The problem: Exactly as they appear below, repeat the lines from the one with "Create a transcript" through the one with "There's speech in", and no others.

Data items:
##############################

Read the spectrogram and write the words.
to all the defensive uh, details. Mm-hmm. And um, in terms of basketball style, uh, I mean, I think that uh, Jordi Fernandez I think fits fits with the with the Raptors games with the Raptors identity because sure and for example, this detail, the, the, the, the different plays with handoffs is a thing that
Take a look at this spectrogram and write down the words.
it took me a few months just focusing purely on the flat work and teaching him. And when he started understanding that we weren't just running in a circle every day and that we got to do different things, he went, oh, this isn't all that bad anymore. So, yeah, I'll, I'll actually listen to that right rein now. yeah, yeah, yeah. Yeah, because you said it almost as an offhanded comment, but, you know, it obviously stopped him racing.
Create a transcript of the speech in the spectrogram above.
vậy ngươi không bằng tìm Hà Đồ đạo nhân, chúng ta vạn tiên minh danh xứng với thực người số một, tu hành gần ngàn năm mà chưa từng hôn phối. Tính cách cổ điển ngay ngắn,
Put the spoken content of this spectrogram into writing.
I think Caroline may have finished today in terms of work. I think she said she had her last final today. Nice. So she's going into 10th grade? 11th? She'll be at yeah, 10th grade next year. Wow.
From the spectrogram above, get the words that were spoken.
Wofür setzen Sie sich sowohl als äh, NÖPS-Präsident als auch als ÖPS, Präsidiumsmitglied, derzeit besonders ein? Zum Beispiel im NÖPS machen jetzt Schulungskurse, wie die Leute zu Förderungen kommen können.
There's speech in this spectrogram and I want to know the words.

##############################

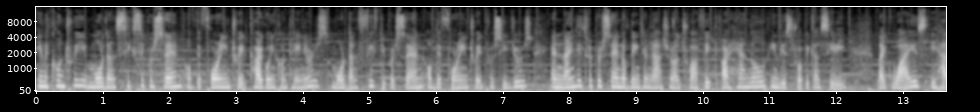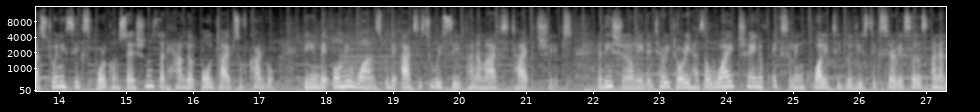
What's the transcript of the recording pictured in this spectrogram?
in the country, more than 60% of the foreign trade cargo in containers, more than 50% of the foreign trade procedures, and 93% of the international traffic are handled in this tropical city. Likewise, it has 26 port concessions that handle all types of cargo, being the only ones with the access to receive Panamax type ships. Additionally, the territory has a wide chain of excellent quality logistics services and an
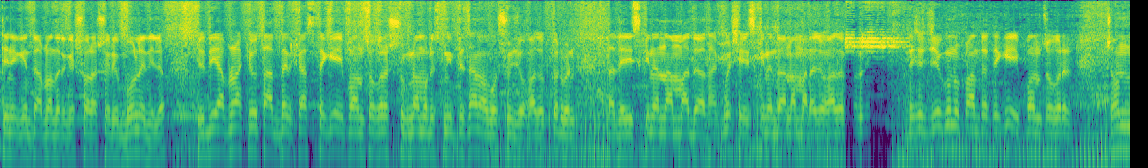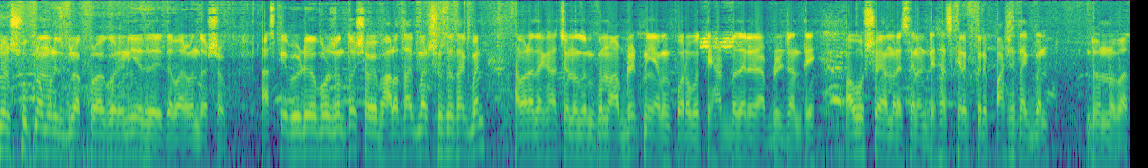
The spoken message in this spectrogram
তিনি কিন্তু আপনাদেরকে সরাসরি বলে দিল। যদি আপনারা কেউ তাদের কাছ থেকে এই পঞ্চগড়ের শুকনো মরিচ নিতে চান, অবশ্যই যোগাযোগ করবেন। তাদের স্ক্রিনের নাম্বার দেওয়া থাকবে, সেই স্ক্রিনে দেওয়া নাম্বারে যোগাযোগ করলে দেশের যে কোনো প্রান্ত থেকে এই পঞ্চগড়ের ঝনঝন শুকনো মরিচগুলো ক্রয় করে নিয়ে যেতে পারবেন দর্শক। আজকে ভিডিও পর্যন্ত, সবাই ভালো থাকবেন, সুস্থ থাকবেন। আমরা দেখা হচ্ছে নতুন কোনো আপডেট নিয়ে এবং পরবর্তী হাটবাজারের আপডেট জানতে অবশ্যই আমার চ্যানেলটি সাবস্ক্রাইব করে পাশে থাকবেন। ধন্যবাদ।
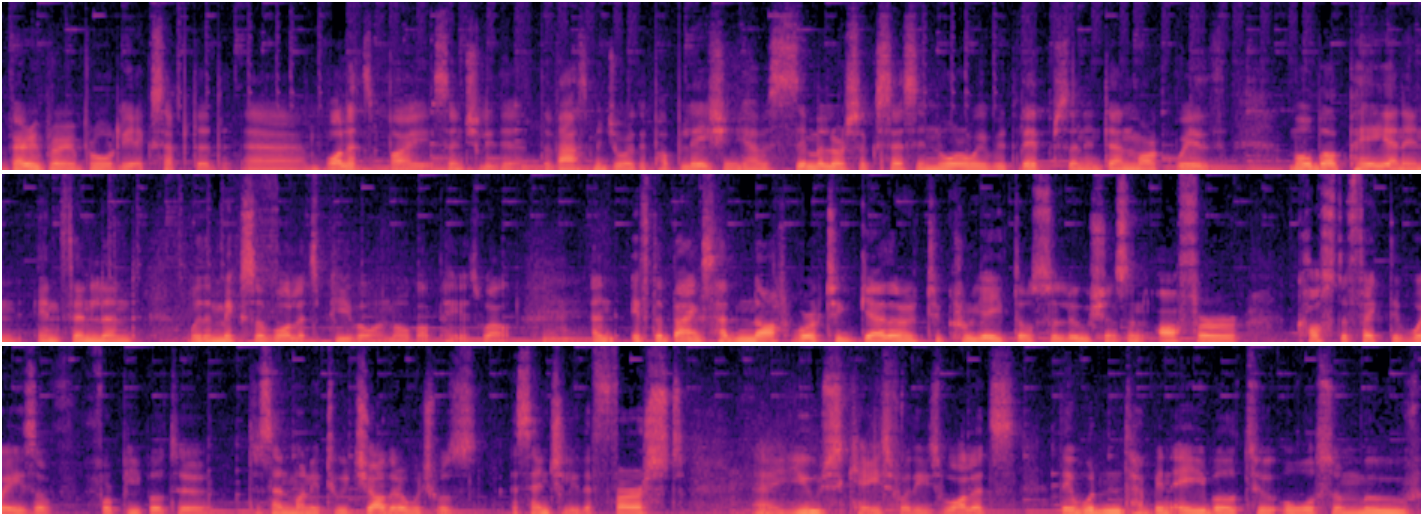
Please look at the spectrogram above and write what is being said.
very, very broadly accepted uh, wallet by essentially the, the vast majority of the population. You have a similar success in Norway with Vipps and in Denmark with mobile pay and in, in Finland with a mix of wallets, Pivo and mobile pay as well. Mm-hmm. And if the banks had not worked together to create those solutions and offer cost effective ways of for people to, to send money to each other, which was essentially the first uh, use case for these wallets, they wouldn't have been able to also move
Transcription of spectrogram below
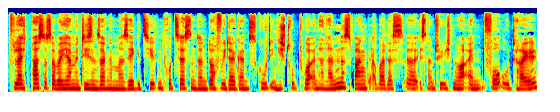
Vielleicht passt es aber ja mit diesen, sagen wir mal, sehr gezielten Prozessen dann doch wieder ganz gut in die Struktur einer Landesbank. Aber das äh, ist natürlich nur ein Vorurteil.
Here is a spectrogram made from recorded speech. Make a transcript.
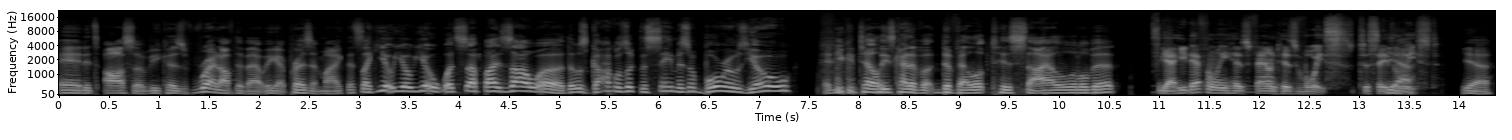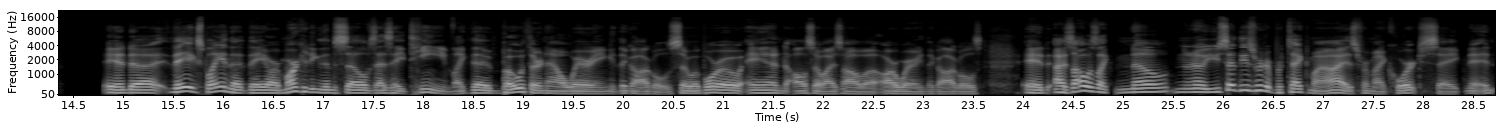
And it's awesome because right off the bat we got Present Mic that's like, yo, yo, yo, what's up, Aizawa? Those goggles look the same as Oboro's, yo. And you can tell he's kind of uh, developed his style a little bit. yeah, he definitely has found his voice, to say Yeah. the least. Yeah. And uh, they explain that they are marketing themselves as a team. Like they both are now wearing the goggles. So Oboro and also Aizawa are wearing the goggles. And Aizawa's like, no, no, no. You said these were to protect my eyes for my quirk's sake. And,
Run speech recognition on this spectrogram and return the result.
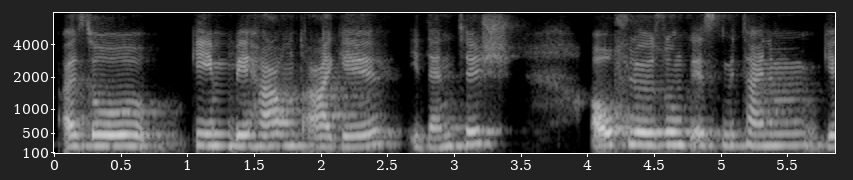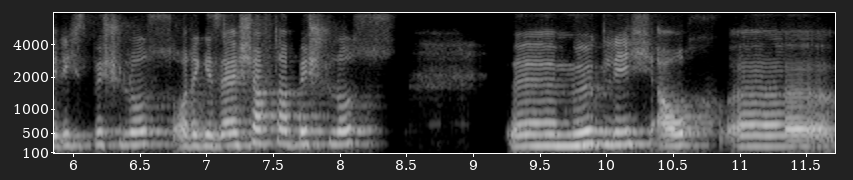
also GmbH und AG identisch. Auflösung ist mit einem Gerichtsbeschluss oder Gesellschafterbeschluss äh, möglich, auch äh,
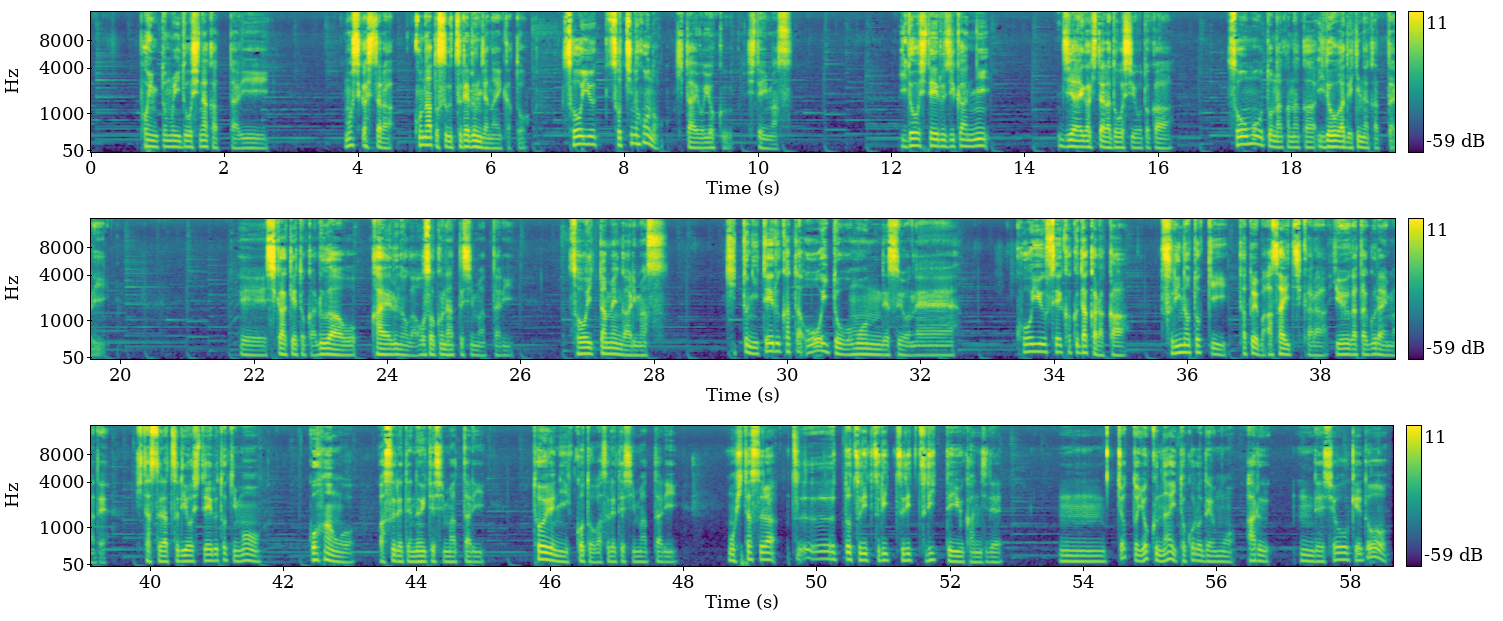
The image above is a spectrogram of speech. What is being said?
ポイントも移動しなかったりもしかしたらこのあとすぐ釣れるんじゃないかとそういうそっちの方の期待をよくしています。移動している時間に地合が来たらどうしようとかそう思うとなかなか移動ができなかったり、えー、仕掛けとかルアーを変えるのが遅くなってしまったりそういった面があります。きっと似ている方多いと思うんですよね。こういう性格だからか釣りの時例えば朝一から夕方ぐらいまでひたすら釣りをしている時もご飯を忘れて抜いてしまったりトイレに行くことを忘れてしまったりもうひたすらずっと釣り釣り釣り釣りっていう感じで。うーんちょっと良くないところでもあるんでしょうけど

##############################

Answer box:
Create a transcript of the speech in the spectrogram above.
vậy ngươi không bằng tìm Hà Đồ đạo nhân, chúng ta vạn tiên minh danh xứng với thực người số một, tu hành gần ngàn năm mà chưa từng hôn phối. Tính cách cổ điển ngay ngắn,
Put the spoken content of this spectrogram into writing.
I think Caroline may have finished today in terms of work. I think she said she had her last final today. Nice. So she's going into 10th grade? 11th? She'll be at yeah, 10th grade next year. Wow.
From the spectrogram above, get the words that were spoken.
Wofür setzen Sie sich sowohl als äh, NÖPS-Präsident als auch als ÖPS, Präsidiumsmitglied, derzeit besonders ein? Zum Beispiel im NÖPS machen jetzt Schulungskurse, wie die Leute zu Förderungen kommen können.
There's speech in this spectrogram and I want to know the words.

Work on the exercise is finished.